The stock market has been volatile this year. But volatility is normal. Last year was simply an anomaly an the market has reverted to the norms. The major reason for the current bout of volatility can be ascribed to fears of possible rapidly rising inflation and therefore rapidly rising interest rates. This coupled with the fears of other cost increases such as oil and wages (due to low unemployment) have left investors fearful.
But volatility is not something to be afraid of. It should be embraced and taken advantage of. You should learn to live with volatility because it is a fact of the markets. The greatest investors and for that case investments have all experienced volatile periods.
Take Warren Buffet and his investment vehicle Berkshire Hathaway. In the years Buffet has been running Berkshire Hathaway, the book value has compounded at an amazing 19.2% per annum. This gigantic per annum return, sustained over half a century, represents a standard of outperformance that has no close rival and probably never will. Berkshire’s stock price has vaulted from $18 a share to $285,000.
Investors of Berkshire Hathaway shares would have benefitted from Warrens brilliance and attained vast amounts of wealth along the way. But how many of us would have been willing to live through the drawdowns and long periods of underperformance he endured to get there? Just go look at Berkshire Hathaway shares to see the amount of volatility experienced through the period. Investors in Berkshire Hathaway have had to endure underperformance as compared with the S&P 500 more than half the time (over various time-periods) and have suffered huge drawdowns in order to outperform so dramatically in the aggregate. No pain, no gain.
Shares bought in May
I took advantage in volatility at the beginning of May to make the following purchases as part of my monthly stock purchase programme.
- Bought 6 Shares in Imperial Brands for £26.9 a share.
- Bought 4 Shares in BAT for £39 a share.
- Bought 24 shares in Sage for £6.60 a share .
- Bought 3 shares in RB for £57.30 a share.
The above purchases add about £28 in annual dividend income for my portfolio and keeps it ticking along nicely towards the next goal of £2,500.

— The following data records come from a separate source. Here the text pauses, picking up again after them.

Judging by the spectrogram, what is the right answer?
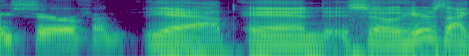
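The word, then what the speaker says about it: Seraphine: I mean in Chicago they pronounce it Saraphini but he just goes by Danny Sarapin.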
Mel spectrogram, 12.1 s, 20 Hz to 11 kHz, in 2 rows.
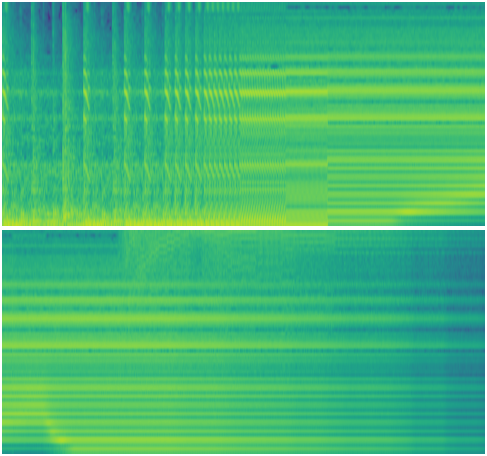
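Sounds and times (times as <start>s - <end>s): held synthesizer tone: 2.8s - 11.8s.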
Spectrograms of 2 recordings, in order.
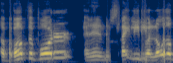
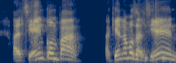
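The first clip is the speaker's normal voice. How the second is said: mafioso-style gangster voice. Imitating a brother back from the ranch in Sinaloa: imitating mafioso talk. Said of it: "comes back all fucking amafiado".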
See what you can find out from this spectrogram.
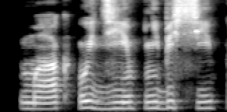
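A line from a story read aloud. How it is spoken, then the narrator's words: Growling. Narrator (Russian): рыкнул на него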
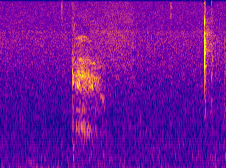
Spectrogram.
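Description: Near silence with room tone, broken by one short whisper about three-quarters of a second in.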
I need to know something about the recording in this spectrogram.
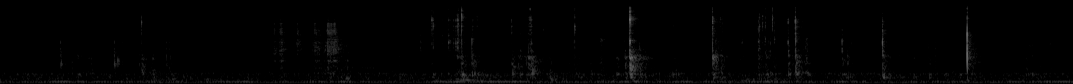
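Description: Faint, irregular small clicks and ticks of metal parts being handled by hand as the set screws of a focuser bracket are hand-tightened. The clicks thicken after the first few seconds, with two sharper ones in the second half.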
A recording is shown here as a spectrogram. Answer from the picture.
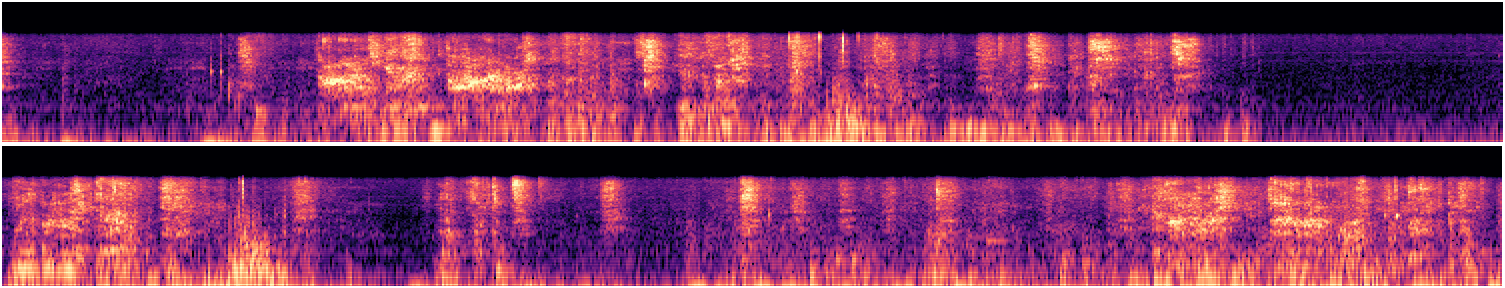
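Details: Puppy Sophie, a French Brittany spaniel, dashing about the living room during a frantic random activity period; rapid irregular growls and barks over scuffling, with a calmer stretch near the middle before the noise picks up again.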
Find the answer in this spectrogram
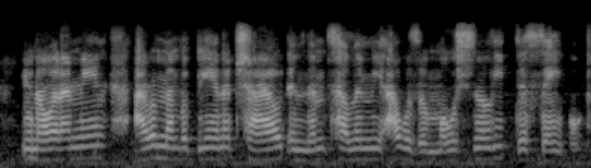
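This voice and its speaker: A woman talks very fast with a New York accent, her pitch fairly low. Her intonation stays monotone and flat over noticeable background noise. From New York, Queens. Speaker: rapper and tarot reader. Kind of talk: interview.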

The one thing I will say about the above companies is that there are of the highest quality in the FTSE 100 universe. I will go one step further and say that if I were to hold only 10 shares from all FTSE 350 stocks, the above 4 would be part of the 10.
This is how much I rate the above mentioned companies. It is amazing that companies of this quality have sold off to the extent they have during what seems to be the final stages of the bull market. I understand the point of view that as interest rates rise, share prices in solid defensive companies will fall as investors will move away from these and go into bonds.
But bonds do not have the qualities of the above mentioned companies. Bonds do not pay you higher and higher amounts every year.
These companies on the other hand do. Go and have a look at their dividend records. As they generate more and more cash year after year, they keep sending increasing amounts of dividends to those that have ownership stakes in them via share ownership. I think bond holders will look back years from now and regret their decision of swapping out equity on the cheap in these companies in order to put their money into low yielding bonds.